ABOUT THIS TASK
Restate word for word the lines in the listing below, starting at the line containing "Speech-to-text result for" and ending at the line containing "Could you turn", both included; leave out the rest.

DATASET EXTRACT
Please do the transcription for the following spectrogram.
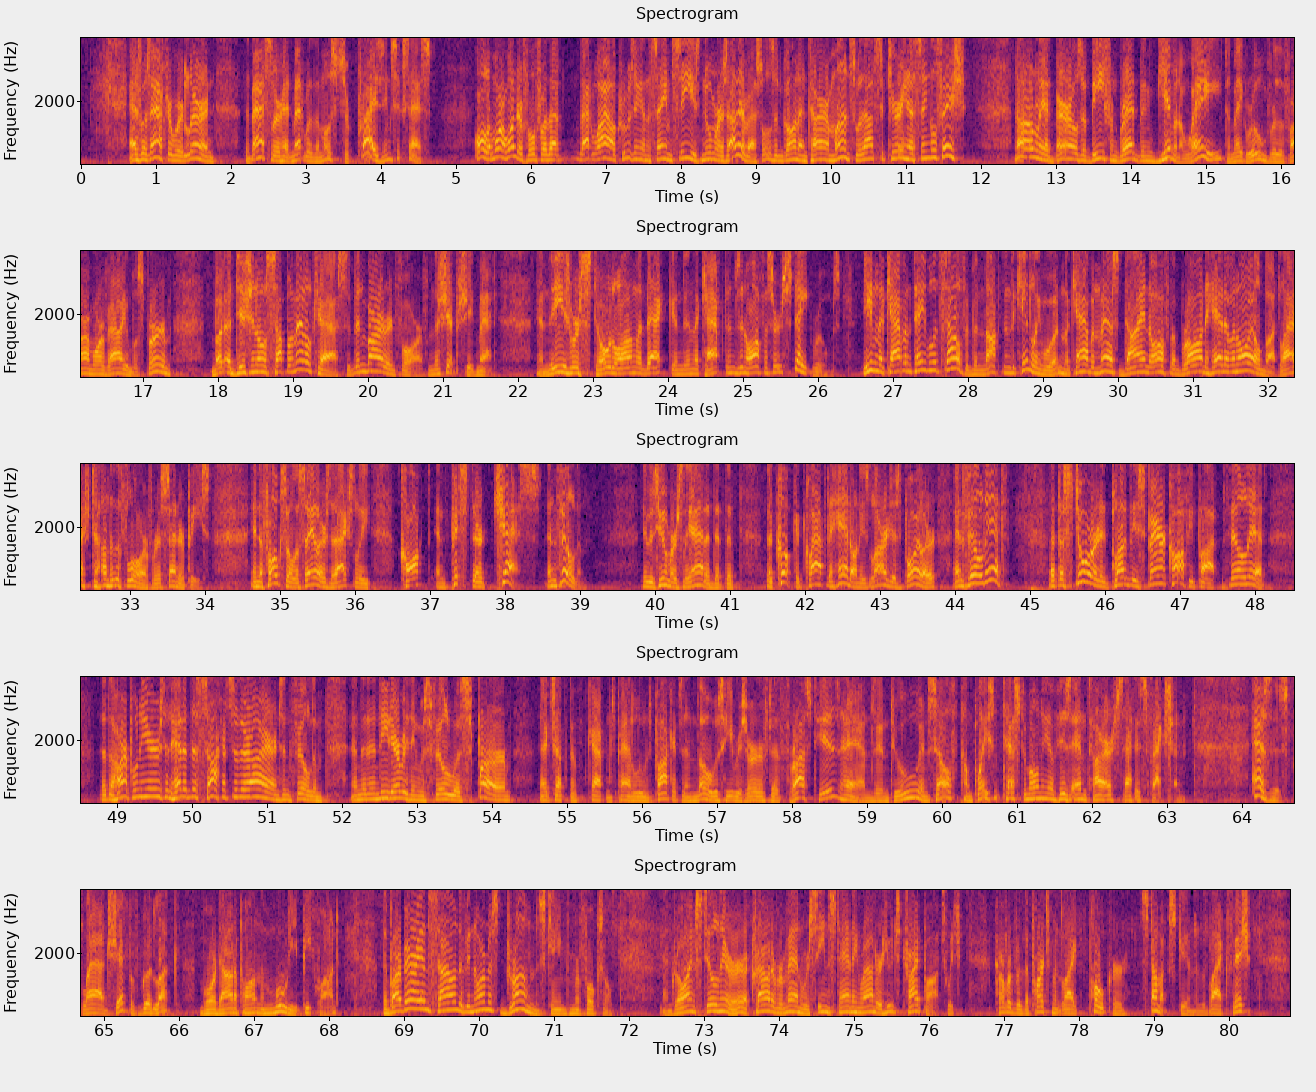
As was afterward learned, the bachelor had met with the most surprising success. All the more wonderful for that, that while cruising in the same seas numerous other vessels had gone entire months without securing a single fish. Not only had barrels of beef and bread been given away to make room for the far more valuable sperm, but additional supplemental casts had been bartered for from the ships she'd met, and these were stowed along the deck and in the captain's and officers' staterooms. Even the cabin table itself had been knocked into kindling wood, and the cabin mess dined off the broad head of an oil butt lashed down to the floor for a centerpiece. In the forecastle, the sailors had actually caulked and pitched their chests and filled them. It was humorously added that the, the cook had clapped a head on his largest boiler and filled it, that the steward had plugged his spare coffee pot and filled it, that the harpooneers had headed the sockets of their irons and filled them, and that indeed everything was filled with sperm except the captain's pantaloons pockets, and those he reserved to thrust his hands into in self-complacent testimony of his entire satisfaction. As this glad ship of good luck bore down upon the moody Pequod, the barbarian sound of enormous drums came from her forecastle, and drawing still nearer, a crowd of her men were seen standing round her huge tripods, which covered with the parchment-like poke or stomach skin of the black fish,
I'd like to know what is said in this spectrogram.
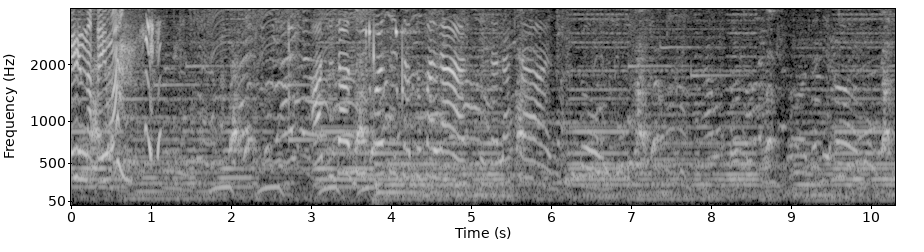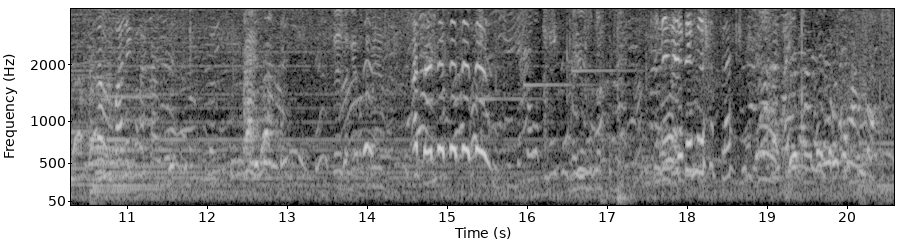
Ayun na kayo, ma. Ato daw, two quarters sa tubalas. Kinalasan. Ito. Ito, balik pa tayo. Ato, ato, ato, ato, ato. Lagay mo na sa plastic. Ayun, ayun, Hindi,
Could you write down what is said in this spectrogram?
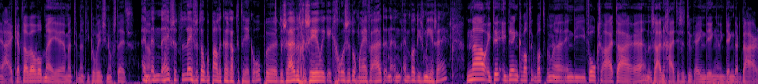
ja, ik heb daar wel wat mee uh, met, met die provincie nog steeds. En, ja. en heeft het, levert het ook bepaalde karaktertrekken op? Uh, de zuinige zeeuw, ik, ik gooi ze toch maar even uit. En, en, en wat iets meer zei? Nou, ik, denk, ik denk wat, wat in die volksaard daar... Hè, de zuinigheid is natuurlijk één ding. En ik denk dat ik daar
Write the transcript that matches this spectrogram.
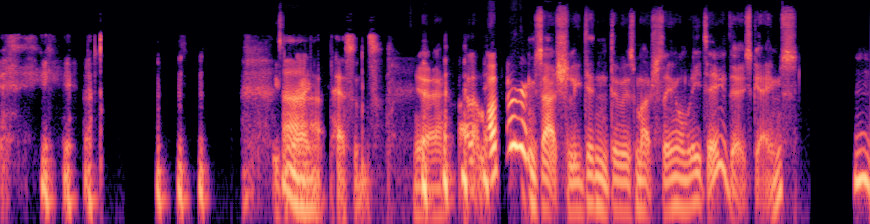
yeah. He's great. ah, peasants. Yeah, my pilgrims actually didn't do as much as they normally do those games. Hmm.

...

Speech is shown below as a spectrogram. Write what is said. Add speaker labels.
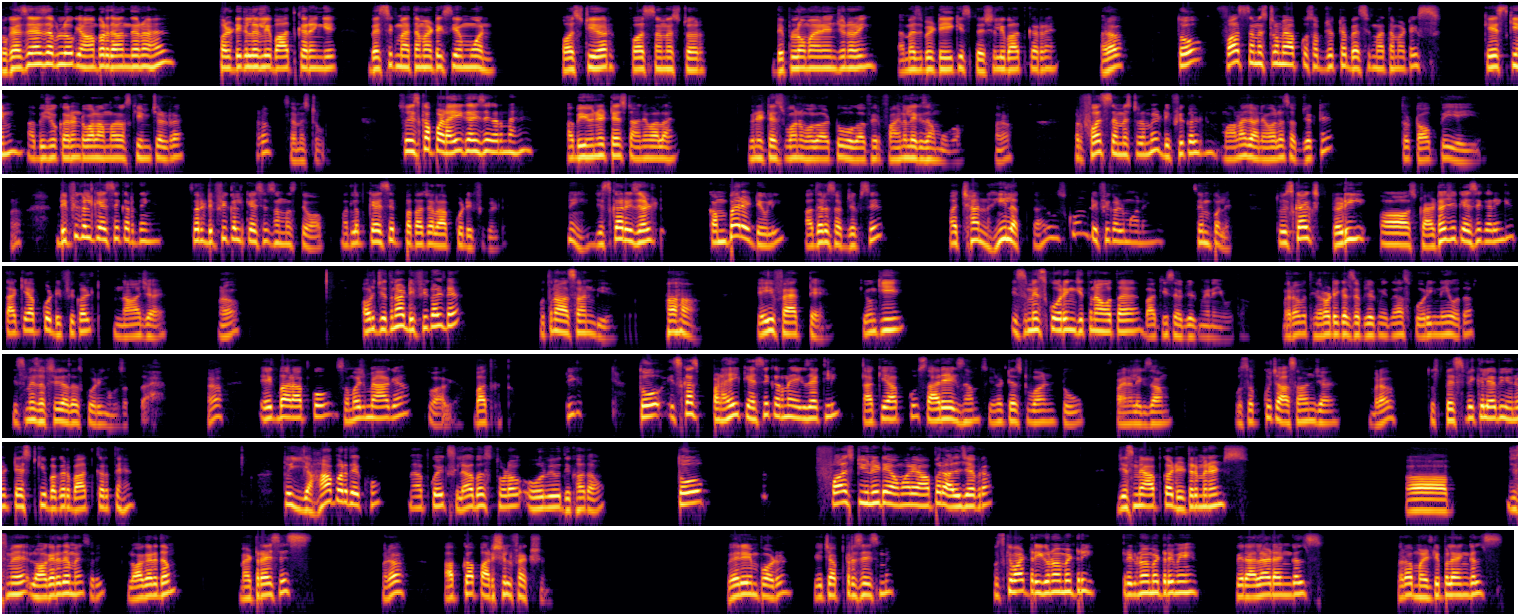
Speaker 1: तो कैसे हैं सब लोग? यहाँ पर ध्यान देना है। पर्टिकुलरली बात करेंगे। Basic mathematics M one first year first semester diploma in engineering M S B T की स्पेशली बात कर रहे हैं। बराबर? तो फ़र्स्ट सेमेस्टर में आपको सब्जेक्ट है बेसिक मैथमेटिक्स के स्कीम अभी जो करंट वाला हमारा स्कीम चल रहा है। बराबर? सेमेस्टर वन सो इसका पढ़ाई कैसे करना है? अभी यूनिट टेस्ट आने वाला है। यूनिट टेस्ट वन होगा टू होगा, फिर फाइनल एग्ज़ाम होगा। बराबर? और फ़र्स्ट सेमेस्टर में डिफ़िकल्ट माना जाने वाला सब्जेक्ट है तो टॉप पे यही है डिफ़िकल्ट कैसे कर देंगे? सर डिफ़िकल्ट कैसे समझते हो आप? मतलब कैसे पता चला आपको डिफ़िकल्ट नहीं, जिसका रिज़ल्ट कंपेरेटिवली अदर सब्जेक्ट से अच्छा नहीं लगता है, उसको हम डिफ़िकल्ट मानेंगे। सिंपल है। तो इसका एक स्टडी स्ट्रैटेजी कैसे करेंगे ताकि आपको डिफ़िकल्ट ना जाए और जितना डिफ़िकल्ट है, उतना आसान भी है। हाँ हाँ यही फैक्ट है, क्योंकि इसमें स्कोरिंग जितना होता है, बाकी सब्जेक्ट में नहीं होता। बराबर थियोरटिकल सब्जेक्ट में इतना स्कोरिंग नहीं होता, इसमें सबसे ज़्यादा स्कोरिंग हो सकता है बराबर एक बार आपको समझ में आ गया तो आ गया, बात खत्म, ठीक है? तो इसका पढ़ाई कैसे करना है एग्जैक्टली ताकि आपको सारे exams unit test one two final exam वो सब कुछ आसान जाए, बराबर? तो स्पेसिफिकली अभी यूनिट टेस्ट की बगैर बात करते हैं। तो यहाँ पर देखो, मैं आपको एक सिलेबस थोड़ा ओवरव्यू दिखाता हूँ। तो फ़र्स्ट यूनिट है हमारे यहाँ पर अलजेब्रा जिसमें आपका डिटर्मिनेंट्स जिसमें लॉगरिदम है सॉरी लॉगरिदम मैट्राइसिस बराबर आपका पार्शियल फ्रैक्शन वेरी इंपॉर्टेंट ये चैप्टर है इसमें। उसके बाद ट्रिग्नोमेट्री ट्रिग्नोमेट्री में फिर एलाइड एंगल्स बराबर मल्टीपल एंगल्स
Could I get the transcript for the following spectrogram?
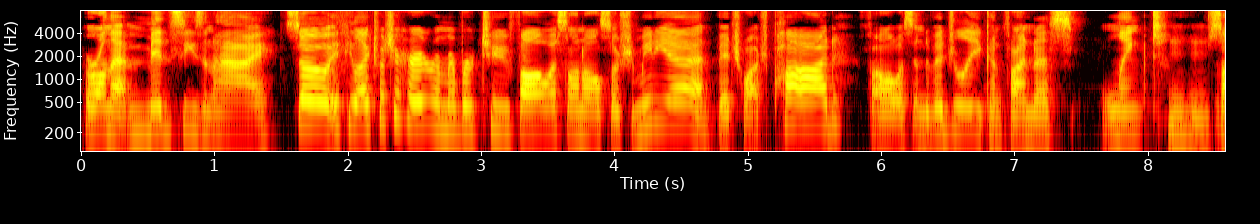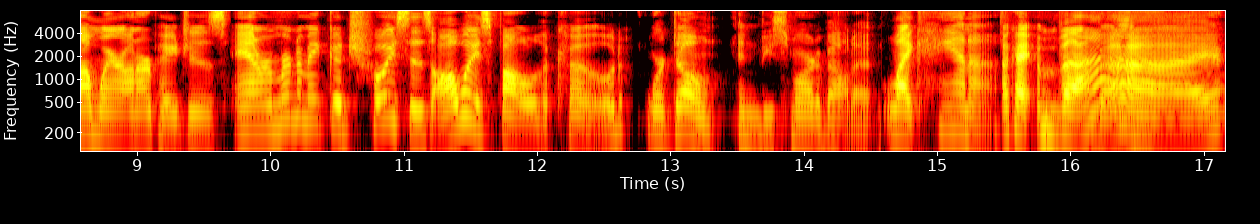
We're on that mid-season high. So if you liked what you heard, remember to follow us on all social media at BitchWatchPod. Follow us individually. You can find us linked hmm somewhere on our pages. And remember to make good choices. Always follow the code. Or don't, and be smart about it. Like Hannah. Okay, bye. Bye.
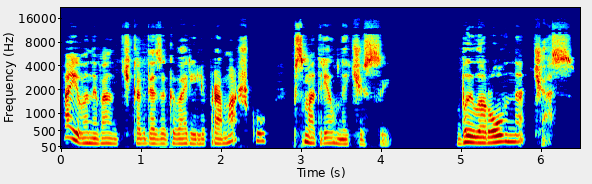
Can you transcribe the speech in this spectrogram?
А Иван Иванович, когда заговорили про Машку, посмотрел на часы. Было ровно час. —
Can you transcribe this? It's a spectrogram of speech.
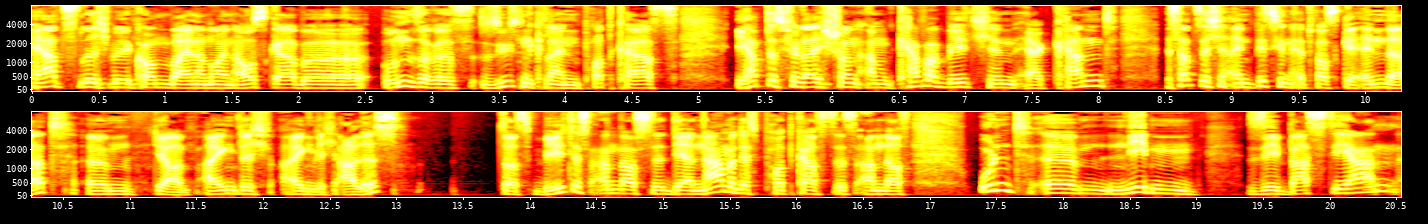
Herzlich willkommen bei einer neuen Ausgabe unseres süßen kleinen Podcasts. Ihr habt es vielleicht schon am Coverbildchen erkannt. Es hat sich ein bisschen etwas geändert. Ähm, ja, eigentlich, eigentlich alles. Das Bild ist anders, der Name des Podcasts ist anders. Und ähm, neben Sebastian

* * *

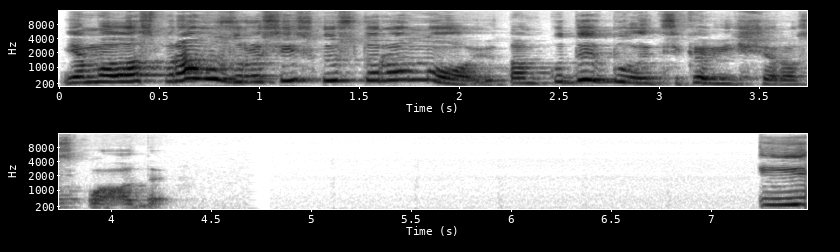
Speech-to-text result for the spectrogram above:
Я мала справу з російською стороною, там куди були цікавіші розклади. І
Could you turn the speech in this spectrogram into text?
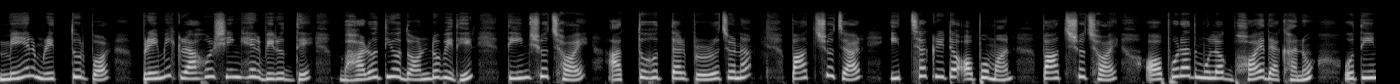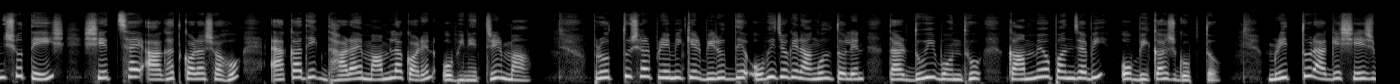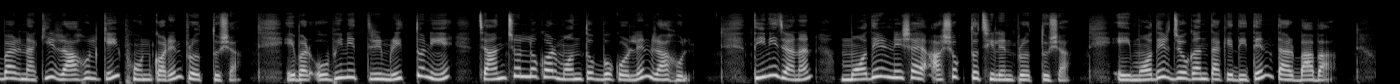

OUTPUT
Speech-to-text result for the spectrogram above:
Я мала справу з російською стороною, там куди були цікавіші розклади. І
Could you turn the speech in this spectrogram into text?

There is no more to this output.